The individual first received their multiple myeloma (MM) diagnosis in 2019.
A new case study details a rare instance of a patient who developed hyperammonemia after achieving complete remission from multiple myeloma.
Although the patient was treated with chemotherapy and immunotherapy that led to a resolution of encephalopathy, he eventually relapsed with encephalopathy and decided to continue with comfort care.
Findings were published in the Journal of Hematology.
Authors stressed aggressive treatment is key for patients with hyperammonemia because of the high mortality risk it confers. “Hyperammonemia is a rare cause of encephalopathy in multiple myeloma in the absence of hepatic involvement,” they explained.
The condition is characterized by symptoms like lethargy and confusion. However, when underlying multiple myeloma responds to treatment, both the patient’s ammonia levels and state of consciousness return to baseline status, the authors wrote.
Previous research also shows lactulose and hemodialysis do not lower ammonium levels in patients with hyperammonemia resulting from multiple myeloma. Because of this, chemotherapy treatment with high-dose cyclophosphamide, bortezomib, and dexamethasone is recommended.
In the current case study, a 74-year-old male patient presented in 2019 with no significant past medical history. He was anemic but was not taking any medication at the time. He underwent a bone marrow aspirate and biopsy that confirmed multiple myeloma, while “cytogenetics showed loss of chromosome Y, deletion of 13q, and gain of 1q,” the researchers said.
His disease was classified as stage 3 based on the International Myeloma Working Group uniform response criteria.
After 12 cycles of lenalidomide, bortezomib, and dexamethasone, he achieved complete remission. He declined recommended autologous stem cell transplantation and continued lenalidomide maintenance treatment. By June 2022, he was doing “remarkably well,” theauthors wrote.
The following September, the patient exhibited a rapidly deteriorating altered mental status and was admitted to the hospital. He presented with slurred speech, hand tremors, and confusion, along with a heightened respiratory rate. Tests revealed hyperammonemia of 62 mcmol/L (< 30 mcmol/L).
“His ammonia levels continued to increase, and his encephalopathy continued to worsen despite treatment with lactulose and rifaximin,” the authors wrote. Additional unrevealing tests led doctors to conclude he had hyperammonemia secondary to multiple myeloma.
Although treatment with daratumumab, dexamethasone, and bortezomib resolved his encephalophagy after 5 weeks, he was readmitted in December 2022 with elevated ammonia levels (114 mcmol/L).
“His ammonia level peaked at 212 mcmol/L 5 days later, and given his rapid deterioration and poor performance status, he was transitioned to comfort care,” the researchers wrote.

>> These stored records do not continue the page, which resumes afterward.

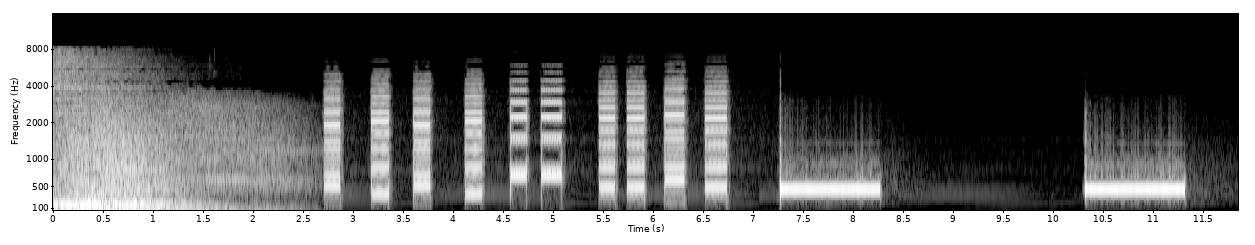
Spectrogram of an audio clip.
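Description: Telephone dialing tones as a call is placed: a burst of noise, then a rapid run of short keypad beeps, followed by two long, steady ringing tones separated by a pause of silence.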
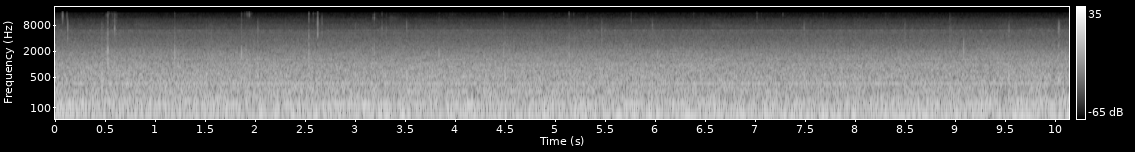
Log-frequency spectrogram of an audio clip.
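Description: Steady low rumble of distant city traffic with a faint constant hum.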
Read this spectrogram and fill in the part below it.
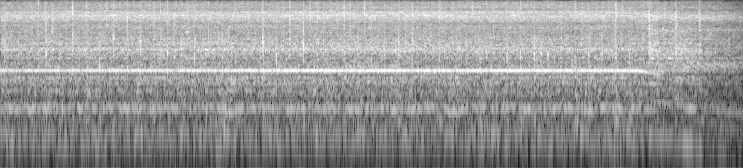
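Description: An electric mixer whirs through Oreo cheesecake batter in a home kitchen, a steady mechanical hum with a thin high tone that holds for several seconds, then slowly eases off at the end.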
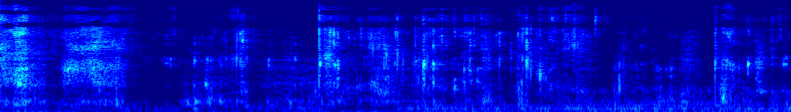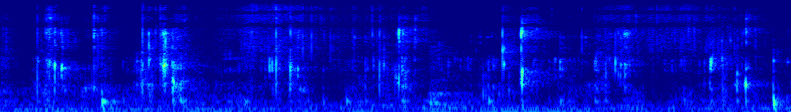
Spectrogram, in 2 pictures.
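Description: A person biting into and chewing a mouthful of cheeseburger pizza close to the microphone, with many small mouth clicks and crackles of the crust.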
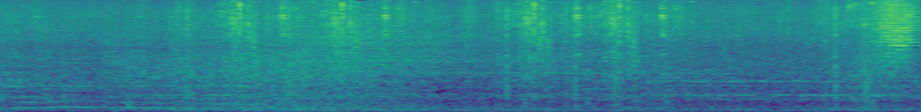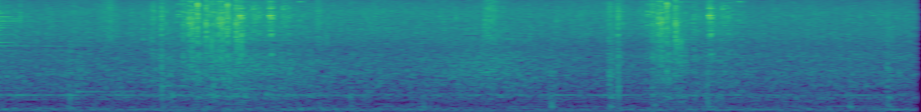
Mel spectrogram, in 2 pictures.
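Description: A sword swishes through the air in quick swings.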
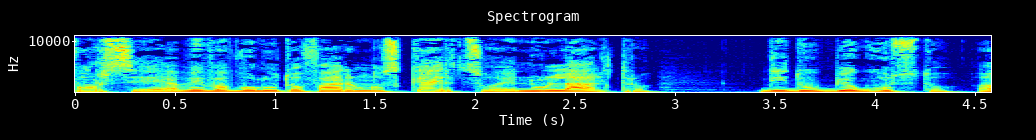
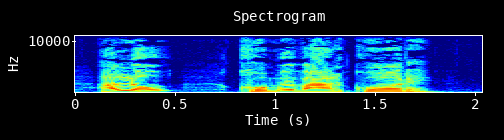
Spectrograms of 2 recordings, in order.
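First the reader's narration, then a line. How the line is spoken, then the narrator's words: Jovial man shouting. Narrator (Italian): il ridanciano dottore gli aveva gridato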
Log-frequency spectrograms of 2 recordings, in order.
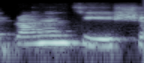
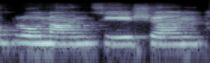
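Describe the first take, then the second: First: प्रोनंसिएशन with "nun" as second syllable; correct pronunciation. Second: प्रोनाउंसिएशन with "NOUN" as second syllable; students' mispronunciation. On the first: Teacher corrects students' mistake, "nun" instead of "noun". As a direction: say प्रोनंसिएशन as "pro-nun-si-AY-shun". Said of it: "प्रो पे जो है वो stress नहीं है". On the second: Teacher quotes students' mistake, "noun" inside the word. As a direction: say प्रोनाउंसिएशन wrongly, as "pro-NOUN-si-ay-shun". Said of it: "कितने सारे बच्चे हैं इसको". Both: Shown as a demonstration.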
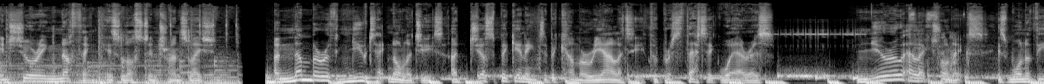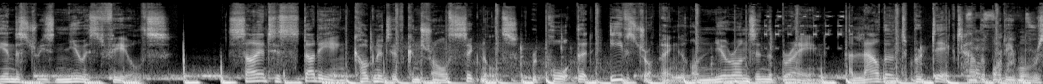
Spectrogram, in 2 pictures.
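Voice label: English British, British English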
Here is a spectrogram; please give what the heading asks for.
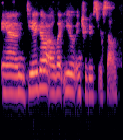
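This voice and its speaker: A woman's voice: medium pitch, fairly even intonation, moderate pace, vocal fry, a little mellow, dull audio. A woman giving a presentation in a friendly way, with frequent ums, on a video call. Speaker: research community officer. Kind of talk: presentation talk.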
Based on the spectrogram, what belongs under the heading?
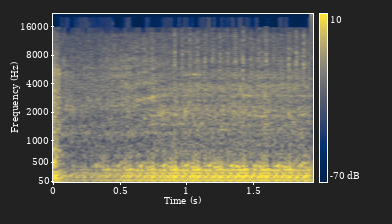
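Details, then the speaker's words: BMW wagon after replacing parts to cure a misfire: engine revs cleanly and evenly with a smooth, steady note, no stumble or miss as it climbs, much smoother than before. Smooth running. "So much smoother. So much smoother."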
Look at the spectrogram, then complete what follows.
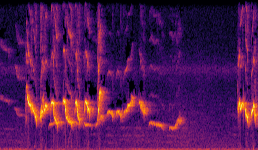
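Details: A kept orange-headed thrush in Singaraja, North Bali, sings loud ngeplong song as a tutor and lure for fighter birds: a fast string of repeated whistled phrases flowing into descending slurred warbles, then a fresh burst.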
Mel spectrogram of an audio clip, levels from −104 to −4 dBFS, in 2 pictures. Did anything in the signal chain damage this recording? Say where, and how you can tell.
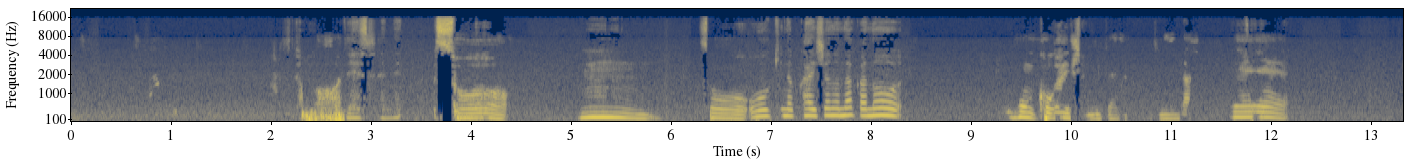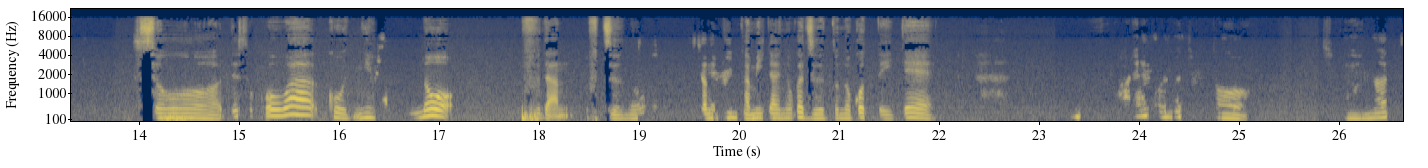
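Yes, and it's in the call processing, most likely the echo canceller on the talker's end. You can hear the other side's voice leaking through in four stretches: 0.02 to 2.18 s, 10.0 to 11.28 s, 16.35 to 19.89 s and 24.09 to 26.64 s. It sits roughly 20 to 30 dB under the main speech. The far end is playing out of a loudspeaker, the mic picks it up, and the canceller isn't subtracting all of it.

The same stage also shows speech suppressed in double talk between 2.11 and 26.41 s. The talker's level keeps ducking while the other side is active, at worst by about 25 dB, and it adds up to something like seven seconds of dipped or chopped speech. When both ends talk at once, the canceller likely can't separate the near voice from the echo, so it clamps down on everything and takes the wanted speech with it.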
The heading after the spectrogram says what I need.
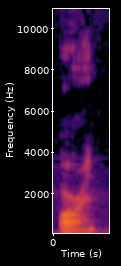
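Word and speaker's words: Auran: How do you pronounce the language of the air elementals? Orin.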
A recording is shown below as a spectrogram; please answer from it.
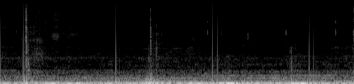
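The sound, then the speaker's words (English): A Lamborghini cruises around a parking lot with a steady low engine rumble. A few sharp clicks and taps cut through it at irregular moments. “Driving around the parking lot.”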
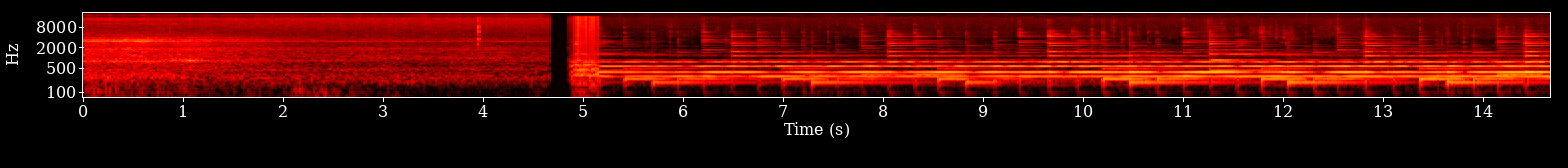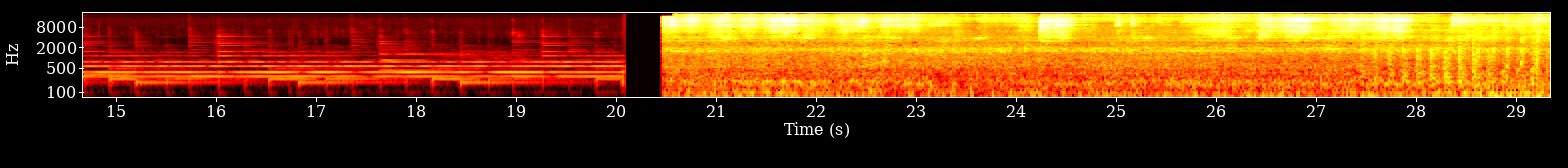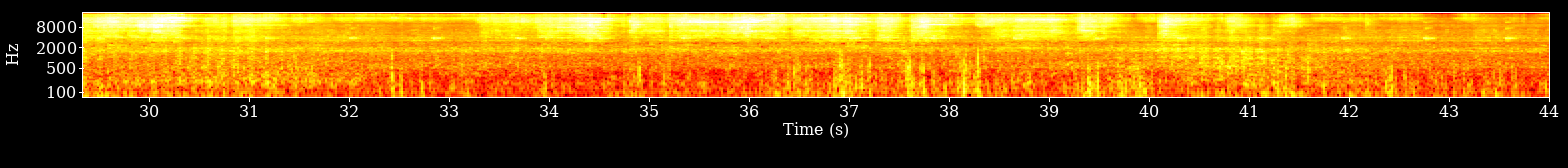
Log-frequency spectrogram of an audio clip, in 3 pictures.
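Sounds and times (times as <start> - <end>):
train wheels rumbling on rail: 20.5 - 44.0.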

Individuals with advanced stages of multiple myeloma are more likely to develop hyperammonemia, although the condition’s pathophysiology in these patients is not well understood.
Researchers do know converting excess ammonia into glutamine leads to toxicity. The overproduction could be due to mutations in enzymes involved in the urea cycle, they said.
“Another theory is thought to be due to excess protein synthesis in myeloma cells, including the synthesis of immunoglobulins and cytokines that induce excess ammonia biosynthesis,” the authors added.
Because the patient’s liver function tests were within the normal range, the researchers suspect the individual’s hyperammonemia was a result of the multiple myeloma cells and did not involve the liver. In the current case study, the patient’s liver MRI was also normal.
Based on the findings, the authors urge “physicians to consider multiple myeloma in cases of hyperammonemia of unknown cause, as timely management with aggressive treatment is of the utmost importance.”
The case study “also underscores the gain of 1q as an aggressive and poor prognostic sign in multiple myeloma,” they concluded.
Menakuru SR, Atta M, Ammannagari N, Younes M. Hyperammonemic encephalopathy: a rare presentation of relapsed multiple myeloma. J Hematol. 2023;12(3):128-132. doi:10.14740/jh1097